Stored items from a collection
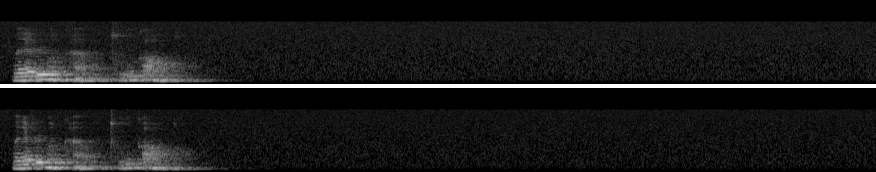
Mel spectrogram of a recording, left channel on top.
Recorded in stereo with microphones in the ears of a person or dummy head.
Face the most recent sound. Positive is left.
turn(degrees=-65)  # may be behind; listen again after turning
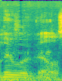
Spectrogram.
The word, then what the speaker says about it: Louisville: our Uber driver in Louisville said how heavy can you be it's pronounced Louisville lville forville how heavy can you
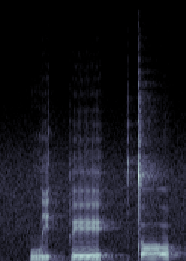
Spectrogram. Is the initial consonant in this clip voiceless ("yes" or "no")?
no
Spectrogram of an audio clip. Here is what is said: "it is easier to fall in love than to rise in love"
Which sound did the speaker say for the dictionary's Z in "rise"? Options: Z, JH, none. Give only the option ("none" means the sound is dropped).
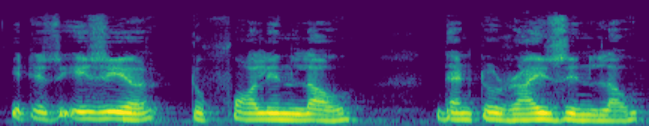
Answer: Z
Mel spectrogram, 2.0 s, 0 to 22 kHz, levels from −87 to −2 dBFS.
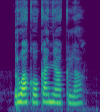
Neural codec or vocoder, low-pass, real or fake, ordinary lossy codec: none; none; real; none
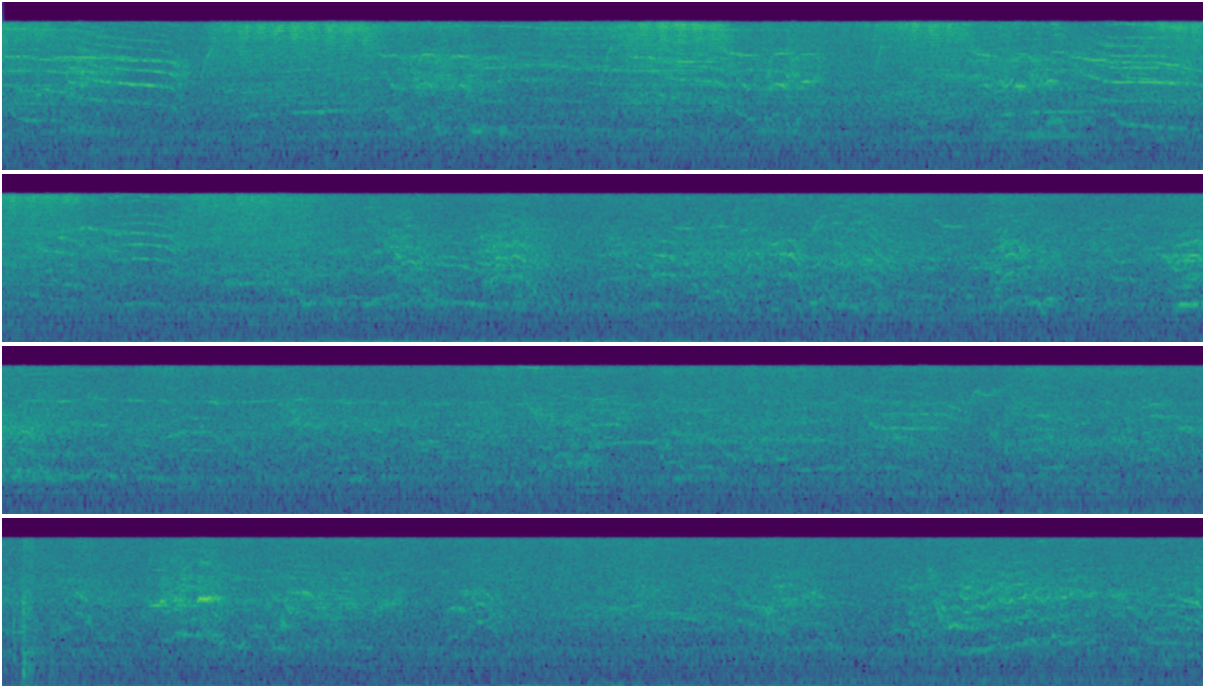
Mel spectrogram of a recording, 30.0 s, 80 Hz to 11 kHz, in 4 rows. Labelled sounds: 0.0	4.9	killer whale, Bigg's (transient), 0.80 to 7.9 kHz
5.9	7.5	killer whale, Bigg's (transient), 0.80 to 7.9 kHz
7.9	8.6	killer whale, Bigg's (transient), 2.1 to 8.0 kHz
9.2	10.5	killer whale, Bigg's (transient), 0.80 to 2.4 kHz
11.6	11.8	killer whale, Bigg's (transient), 1.5 to 1.7 kHz
13.3	15.1	killer whale, Bigg's (transient), 0.80 to 3.4 kHz
15.4	15.7	killer whale, Bigg's (transient), 2.5 to 2.8 kHz
16.0	16.3	killer whale, Bigg's (transient), 1.9 to 2.3 kHz
18.2	19.2	killer whale, Bigg's (transient), 0.90 to 7.6 kHz
20.4	21.0	killer whale, Bigg's (transient), 2.3 to 3.3 kHz
22.1	22.6	killer whale, Bigg's (transient), 2.2 to 3.9 kHz
23.4	24.1	killer whale, Bigg's (transient), 0.80 to 2.7 kHz
26.3	27.4	killer whale, Bigg's (transient), 1.8 to 2.3 kHz
28.7	29.9	killer whale, Bigg's (transient), 0.80 to 3.0 kHz

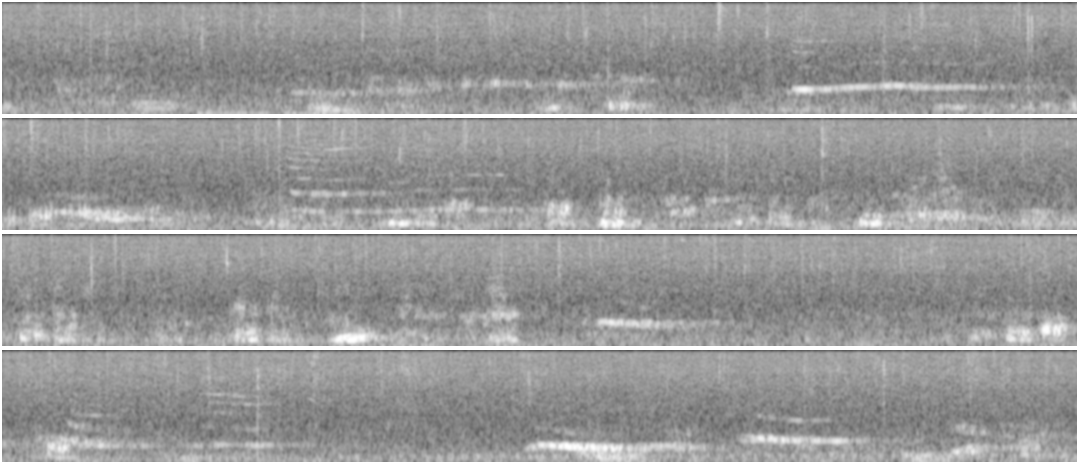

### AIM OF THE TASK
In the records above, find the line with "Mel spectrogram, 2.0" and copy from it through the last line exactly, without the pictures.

### FINISHED TASK
Mel spectrogram, 2.0 s, 0 to 22 kHz, levels from −87 to −2 dBFS.
Neural codec or vocoder, low-pass, real or fake, ordinary lossy codec: none; none; real; none
Mel spectrogram of a recording, 30.0 s, 80 Hz to 11 kHz, in 4 rows. Labelled sounds: 0.0	4.9	killer whale, Bigg's (transient), 0.80 to 7.9 kHz
5.9	7.5	killer whale, Bigg's (transient), 0.80 to 7.9 kHz
7.9	8.6	killer whale, Bigg's (transient), 2.1 to 8.0 kHz
9.2	10.5	killer whale, Bigg's (transient), 0.80 to 2.4 kHz
11.6	11.8	killer whale, Bigg's (transient), 1.5 to 1.7 kHz
13.3	15.1	killer whale, Bigg's (transient), 0.80 to 3.4 kHz
15.4	15.7	killer whale, Bigg's (transient), 2.5 to 2.8 kHz
16.0	16.3	killer whale, Bigg's (transient), 1.9 to 2.3 kHz
18.2	19.2	killer whale, Bigg's (transient), 0.90 to 7.6 kHz
20.4	21.0	killer whale, Bigg's (transient), 2.3 to 3.3 kHz
22.1	22.6	killer whale, Bigg's (transient), 2.2 to 3.9 kHz
23.4	24.1	killer whale, Bigg's (transient), 0.80 to 2.7 kHz
26.3	27.4	killer whale, Bigg's (transient), 1.8 to 2.3 kHz
28.7	29.9	killer whale, Bigg's (transient), 0.80 to 3.0 kHz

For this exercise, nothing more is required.